◆ Provided records ◆
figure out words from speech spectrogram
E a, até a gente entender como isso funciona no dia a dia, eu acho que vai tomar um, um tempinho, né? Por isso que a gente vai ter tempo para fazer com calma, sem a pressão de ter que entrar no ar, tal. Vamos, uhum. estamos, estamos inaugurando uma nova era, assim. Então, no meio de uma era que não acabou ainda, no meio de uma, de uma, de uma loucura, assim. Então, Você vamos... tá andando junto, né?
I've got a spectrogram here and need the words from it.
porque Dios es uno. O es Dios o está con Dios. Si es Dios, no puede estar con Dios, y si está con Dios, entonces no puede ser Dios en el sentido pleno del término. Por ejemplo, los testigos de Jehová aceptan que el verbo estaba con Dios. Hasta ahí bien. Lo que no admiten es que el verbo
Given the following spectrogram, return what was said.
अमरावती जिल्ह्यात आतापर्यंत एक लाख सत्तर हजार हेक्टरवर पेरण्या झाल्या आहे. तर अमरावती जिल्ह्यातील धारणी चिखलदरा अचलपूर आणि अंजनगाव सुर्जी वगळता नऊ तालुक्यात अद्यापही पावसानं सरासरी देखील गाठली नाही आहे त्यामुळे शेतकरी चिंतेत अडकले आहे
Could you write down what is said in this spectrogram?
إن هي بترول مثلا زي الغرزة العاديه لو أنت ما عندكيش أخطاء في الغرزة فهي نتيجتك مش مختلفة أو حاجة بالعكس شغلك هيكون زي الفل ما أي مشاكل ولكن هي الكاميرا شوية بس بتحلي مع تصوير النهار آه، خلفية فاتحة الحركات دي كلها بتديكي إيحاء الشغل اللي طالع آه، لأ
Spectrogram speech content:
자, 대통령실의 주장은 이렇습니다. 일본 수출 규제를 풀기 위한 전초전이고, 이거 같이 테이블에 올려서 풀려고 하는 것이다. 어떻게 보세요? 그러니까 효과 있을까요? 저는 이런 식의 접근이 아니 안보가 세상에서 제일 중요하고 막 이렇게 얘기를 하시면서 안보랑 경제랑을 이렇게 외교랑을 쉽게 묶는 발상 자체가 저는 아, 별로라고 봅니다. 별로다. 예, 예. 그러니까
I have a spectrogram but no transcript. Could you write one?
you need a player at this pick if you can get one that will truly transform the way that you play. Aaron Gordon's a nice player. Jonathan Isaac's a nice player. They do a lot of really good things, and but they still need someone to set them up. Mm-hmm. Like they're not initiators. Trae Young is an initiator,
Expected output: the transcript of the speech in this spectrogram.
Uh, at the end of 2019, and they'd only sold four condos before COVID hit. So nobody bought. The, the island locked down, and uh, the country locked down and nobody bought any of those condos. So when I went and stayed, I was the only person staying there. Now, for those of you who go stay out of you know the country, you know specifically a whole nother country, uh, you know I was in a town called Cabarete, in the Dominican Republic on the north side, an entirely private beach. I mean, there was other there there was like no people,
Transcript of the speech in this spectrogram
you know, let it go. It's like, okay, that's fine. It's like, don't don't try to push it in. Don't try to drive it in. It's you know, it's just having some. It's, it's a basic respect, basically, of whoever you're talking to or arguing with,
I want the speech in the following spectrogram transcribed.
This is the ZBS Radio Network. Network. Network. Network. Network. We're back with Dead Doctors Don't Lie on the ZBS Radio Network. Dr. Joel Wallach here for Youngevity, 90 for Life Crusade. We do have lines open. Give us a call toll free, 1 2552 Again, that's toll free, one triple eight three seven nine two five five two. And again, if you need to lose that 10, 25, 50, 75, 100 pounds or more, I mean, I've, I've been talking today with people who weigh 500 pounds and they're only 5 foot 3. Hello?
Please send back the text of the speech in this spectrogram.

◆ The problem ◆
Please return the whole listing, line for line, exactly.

◆ Response area ◆
figure out words from speech spectrogram
E a, até a gente entender como isso funciona no dia a dia, eu acho que vai tomar um, um tempinho, né? Por isso que a gente vai ter tempo para fazer com calma, sem a pressão de ter que entrar no ar, tal. Vamos, uhum. estamos, estamos inaugurando uma nova era, assim. Então, no meio de uma era que não acabou ainda, no meio de uma, de uma, de uma loucura, assim. Então, Você vamos... tá andando junto, né?
I've got a spectrogram here and need the words from it.
porque Dios es uno. O es Dios o está con Dios. Si es Dios, no puede estar con Dios, y si está con Dios, entonces no puede ser Dios en el sentido pleno del término. Por ejemplo, los testigos de Jehová aceptan que el verbo estaba con Dios. Hasta ahí bien. Lo que no admiten es que el verbo
Given the following spectrogram, return what was said.
अमरावती जिल्ह्यात आतापर्यंत एक लाख सत्तर हजार हेक्टरवर पेरण्या झाल्या आहे. तर अमरावती जिल्ह्यातील धारणी चिखलदरा अचलपूर आणि अंजनगाव सुर्जी वगळता नऊ तालुक्यात अद्यापही पावसानं सरासरी देखील गाठली नाही आहे त्यामुळे शेतकरी चिंतेत अडकले आहे
Could you write down what is said in this spectrogram?
إن هي بترول مثلا زي الغرزة العاديه لو أنت ما عندكيش أخطاء في الغرزة فهي نتيجتك مش مختلفة أو حاجة بالعكس شغلك هيكون زي الفل ما أي مشاكل ولكن هي الكاميرا شوية بس بتحلي مع تصوير النهار آه، خلفية فاتحة الحركات دي كلها بتديكي إيحاء الشغل اللي طالع آه، لأ
Spectrogram speech content:
자, 대통령실의 주장은 이렇습니다. 일본 수출 규제를 풀기 위한 전초전이고, 이거 같이 테이블에 올려서 풀려고 하는 것이다. 어떻게 보세요? 그러니까 효과 있을까요? 저는 이런 식의 접근이 아니 안보가 세상에서 제일 중요하고 막 이렇게 얘기를 하시면서 안보랑 경제랑을 이렇게 외교랑을 쉽게 묶는 발상 자체가 저는 아, 별로라고 봅니다. 별로다. 예, 예. 그러니까
I have a spectrogram but no transcript. Could you write one?
you need a player at this pick if you can get one that will truly transform the way that you play. Aaron Gordon's a nice player. Jonathan Isaac's a nice player. They do a lot of really good things, and but they still need someone to set them up. Mm-hmm. Like they're not initiators. Trae Young is an initiator,
Expected output: the transcript of the speech in this spectrogram.
Uh, at the end of 2019, and they'd only sold four condos before COVID hit. So nobody bought. The, the island locked down, and uh, the country locked down and nobody bought any of those condos. So when I went and stayed, I was the only person staying there. Now, for those of you who go stay out of you know the country, you know specifically a whole nother country, uh, you know I was in a town called Cabarete, in the Dominican Republic on the north side, an entirely private beach. I mean, there was other there there was like no people,
Transcript of the speech in this spectrogram
you know, let it go. It's like, okay, that's fine. It's like, don't don't try to push it in. Don't try to drive it in. It's you know, it's just having some. It's, it's a basic respect, basically, of whoever you're talking to or arguing with,
I want the speech in the following spectrogram transcribed.
This is the ZBS Radio Network. Network. Network. Network. Network. We're back with Dead Doctors Don't Lie on the ZBS Radio Network. Dr. Joel Wallach here for Youngevity, 90 for Life Crusade. We do have lines open. Give us a call toll free, 1 2552 Again, that's toll free, one triple eight three seven nine two five five two. And again, if you need to lose that 10, 25, 50, 75, 100 pounds or more, I mean, I've, I've been talking today with people who weigh 500 pounds and they're only 5 foot 3. Hello?
Please send back the text of the speech in this spectrogram.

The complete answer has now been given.